This rule stands except for when you get to the cereal aisle because those foods that are meant to appeal to kids, so the flashier and more expensive cereals at kids-eye-level. Researchers at Cornell have found that the packaging on kid-targeted cereal is designed so that the cartoon characters on the boxes make eye contact with the little folks passing by.
Then there are the bumpouts, those displays and shelves that curve or jut out. They catch your eye and they make the merchandise more tempting.
I've seen cookies and tea and mustards and pasta and olive oil bumpouts, and — while not proud to say this — they suck me in every time. I once bought orange honey mustard. What was that about?
Speed bumps for your grocery cart
Supermarkets are organized to slow you down so you'll buy more. The average store contains 73 product displays to stop you in your tracks.
There's something called adjacency. That's when you go to pick up your box of tea and, if you look down the aisle, what else do you see? Cookies.
The next thing you know, you have chocolate chip cookies and ginger snaps in your cart. Proximity, your mind (or stomach) and the grocery store have colluded against you.
Another supermarket trick: the dairy department is always located as far away from the front door as possible. So if you nip in to buy eggs or yogurt, cheese or milk, for customers it means that you will have to walk the length of the store, passing bumpouts and other tempting products, just to get there.
I find dairy is the only aisle where I have to stop and let someone with a cart get by me. It's all the better to slow you down.
I am always learning at my grocery store. About five years ago, I was going through the cash and the sale was four cans of tomatoes for $5. So, I bought four and when I was checking out, I asked the clerk, "What if I only bought one? What would that cost?"
The young woman said, "Well, then, it's $1.25 each."
What! I didn't have to buy four cans to get the sale price. Now that's news you can use.
Speaking of the checkout, you'll spend about 55 minutes per month in that line at the grocery store, according to a British newspaper report.
Have you ever seen all the grocery lanes open? No. That's because they want you linger there, to look at the magazines, and the chocolate, and the gum. How many Cherry Blossoms have I bought on my way through the line? I don't even want to guess.
If you have children, this is the most dangerous place in the grocery store.
They are, indeed, the direct target. The items placed here are called Pester Power Items.
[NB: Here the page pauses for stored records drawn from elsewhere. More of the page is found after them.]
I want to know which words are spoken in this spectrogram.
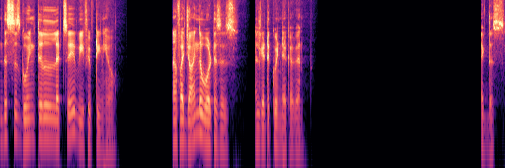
this is going till let's say v15 here. Now if I join the vertices I'll get a quindecagon like this.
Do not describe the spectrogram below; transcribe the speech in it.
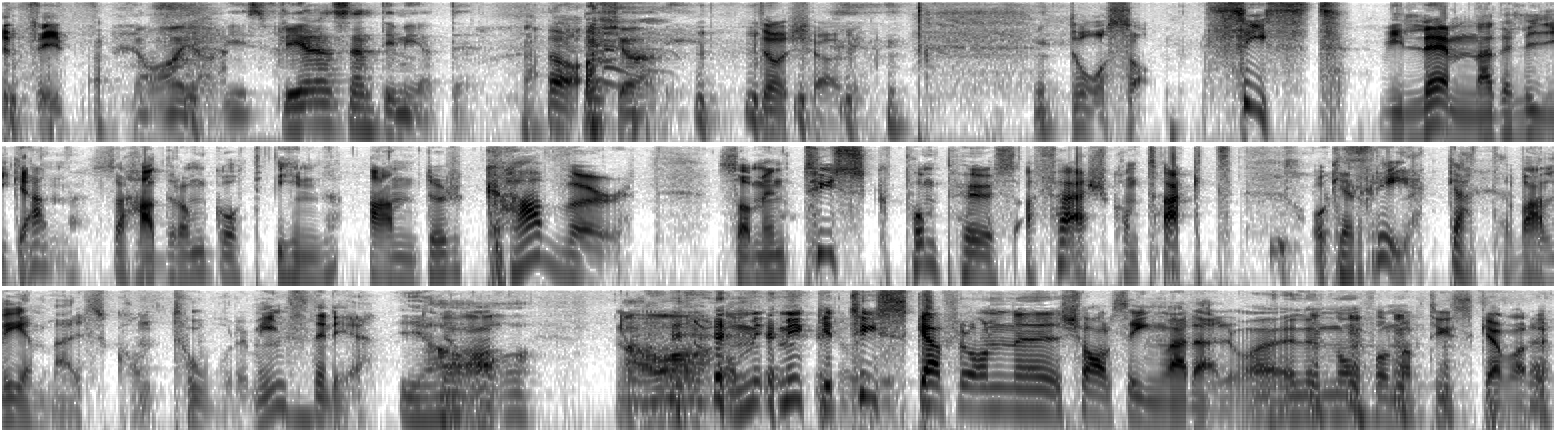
precis. Ja, ja, visst. Flera centimeter. Ja. Då kör vi. Då kör vi. Då så. Sist vi lämnade ligan så hade de gått in undercover som en tysk pompös affärskontakt och rekat Wallenbergs kontor. Minns ni det? Ja. Ja. Och my- mycket tyska från eh, Charles-Ingvar där, eller någon form av tyska var det.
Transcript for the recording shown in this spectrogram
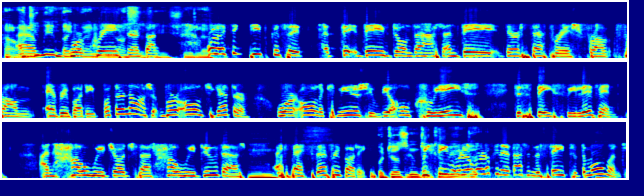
How- what do you um, mean by we're grandiosity. Sheila? Well, I think people could say that they, they've done that and they they're separate from from everybody, but they're not. We're all together. We're all a community. We all create the space we live in. And how we judge that, how we do that, hmm. affects everybody. But doesn't we see commu- we're looking at that in the states at the moment.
Or as I like to refer to it, nag the parents mercilessly.
Top 10 quick shopping tips
Now that you know how you're being manipulated and swayed by the supermarket, here are my Instant Expert ten quick tips to break free of the power that supermarkets have on your shopping experience.
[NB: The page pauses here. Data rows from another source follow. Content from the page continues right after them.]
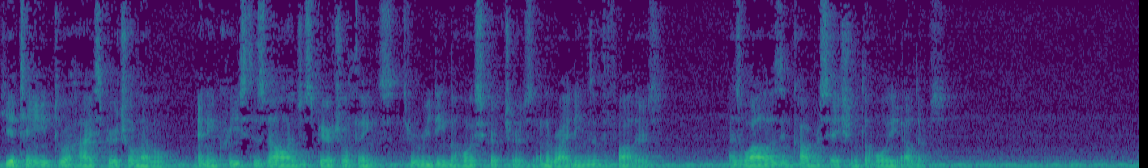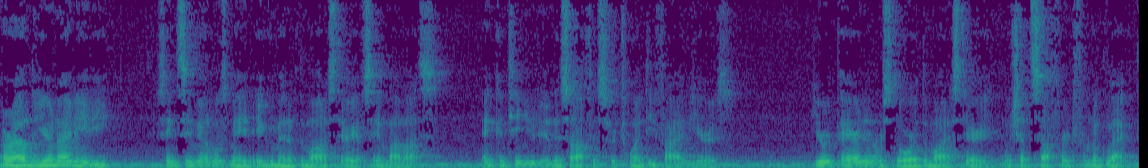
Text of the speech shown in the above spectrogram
He attained to a high spiritual level and increased his knowledge of spiritual things through reading the Holy Scriptures and the writings of the Fathers, as well as in conversation with the holy elders. Around the year 980, St. Simeon was made igumen of the monastery of St. Mamas and continued in this office for 25 years. He repaired and restored the monastery, which had suffered from neglect,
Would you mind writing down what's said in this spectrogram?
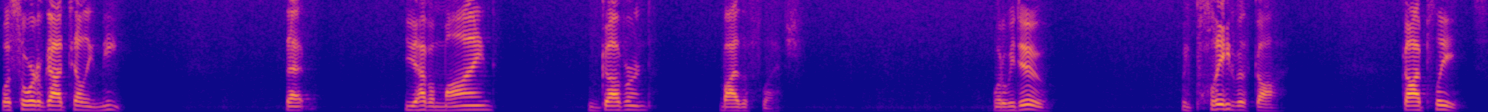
What's the Word of God telling me? That You have a mind governed by the flesh. What do we do? We plead with God. God, please,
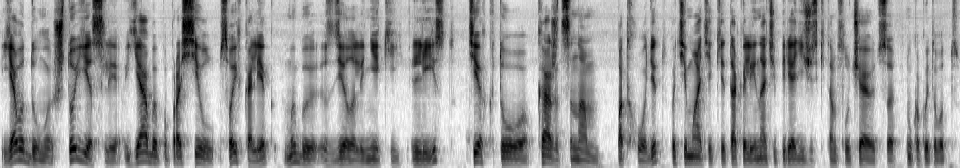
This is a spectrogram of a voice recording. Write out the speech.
Я вот думаю, что если я бы попросил своих коллег, мы бы сделали некий лист тех, кто кажется нам подходит по тематике, так или иначе периодически там случаются, ну, какой-то вот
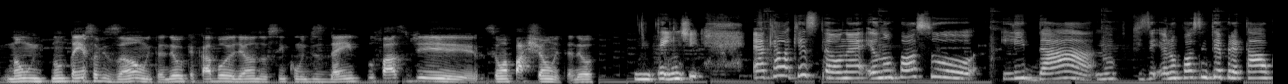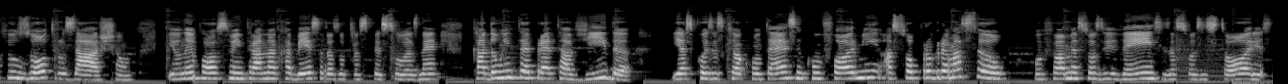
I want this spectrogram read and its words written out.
não, não tem essa visão, entendeu? Que acaba olhando assim com desdém pelo fato de ser uma paixão, entendeu? Entendi. É aquela questão, né? Eu não posso lidar, não, eu não posso interpretar o que os outros acham. Eu nem posso entrar na cabeça das outras pessoas, né? Cada um interpreta a vida e as coisas que acontecem conforme a sua programação, conforme as suas vivências, as suas histórias.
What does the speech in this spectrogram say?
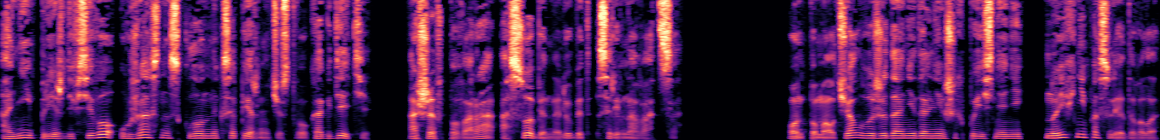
Они, прежде всего, ужасно склонны к соперничеству, как дети, а шеф-повара особенно любят соревноваться. Он помолчал в ожидании дальнейших пояснений, но их не последовало.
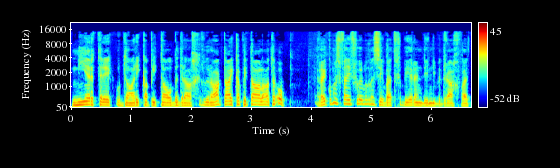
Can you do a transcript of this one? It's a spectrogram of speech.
meer trek op daardie kapitaalbedrag. Hoe raak daai kapitaal later op? Ry kom ons vat 'n voorbeeld en sê wat gebeur indien die bedrag wat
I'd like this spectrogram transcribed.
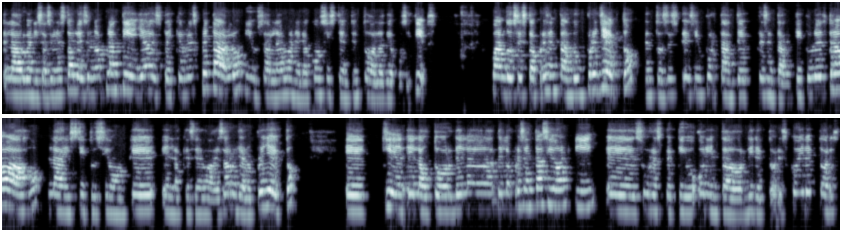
la organización establece una plantilla, esto hay que respetarlo y usarla de manera consistente en todas las diapositivas. Cuando se está presentando un proyecto, entonces es importante presentar el título del trabajo, la institución que, en la que se va a desarrollar el proyecto, eh, quien, el autor de la, presentación y eh, su respectivo orientador, directores, codirectores.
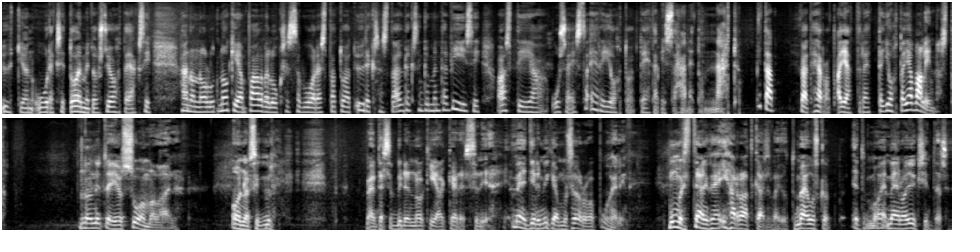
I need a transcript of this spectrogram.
yhtiön uudeksi toimitusjohtajaksi. Hän on ollut Nokian palveluksessa vuodesta 1995 asti ja useissa eri johtotehtävissä hänet on nähty. Mitä hyvät herrat ajattelette johtajavalinnasta? No nyt ei ole suomalainen. Onhan kyllä. Mä en tässä pidä Nokiaa kädessäni. Mä en tiedä mikä on mun seuraava puhelin. Mun mielestä tämä on ihan ratkaiseva juttu. Mä en usko, että mä, en ole yksin tässä.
- 1. Do not go shopping on an empty stomach.
- 2. Eat an apple before grocery shopping as it will encourage you to buy more fruits and vegetables.
- 3. Write a list. Bring the list with you. Only shop from the list.
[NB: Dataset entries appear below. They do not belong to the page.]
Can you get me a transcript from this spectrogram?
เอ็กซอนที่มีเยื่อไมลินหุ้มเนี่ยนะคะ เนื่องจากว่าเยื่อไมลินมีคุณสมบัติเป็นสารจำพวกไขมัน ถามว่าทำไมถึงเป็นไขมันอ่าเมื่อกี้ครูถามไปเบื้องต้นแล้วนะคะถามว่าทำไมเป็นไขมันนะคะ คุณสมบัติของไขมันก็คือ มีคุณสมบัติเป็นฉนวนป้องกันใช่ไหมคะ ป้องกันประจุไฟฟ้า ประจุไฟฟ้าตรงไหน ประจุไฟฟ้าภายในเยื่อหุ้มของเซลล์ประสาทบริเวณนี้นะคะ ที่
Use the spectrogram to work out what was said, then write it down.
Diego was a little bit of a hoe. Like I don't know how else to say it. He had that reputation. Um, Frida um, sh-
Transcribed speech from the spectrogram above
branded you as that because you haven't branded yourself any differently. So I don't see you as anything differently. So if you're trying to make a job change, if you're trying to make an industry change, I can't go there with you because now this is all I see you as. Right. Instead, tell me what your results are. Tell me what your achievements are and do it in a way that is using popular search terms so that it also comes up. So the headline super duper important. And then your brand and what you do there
- 4. Enter the store and go left. Go directly to the aisle where your item is located.
- 5. Don't take a shopping cart. If you only have a few items, take the hand basket.
- 6. Bring your own music. Make it lively and keep pace as you speed through the aisles.
- 7. Leave the children at home.
- 8. Look down, look way down. Buy the store name or the generic brand.
- 9. Stick to your list!
- 10. Grocery shop on Mondays or Tuesdays as they are the least busy shopping days. If you go at dinnertime, the checkout lines will be even shorter.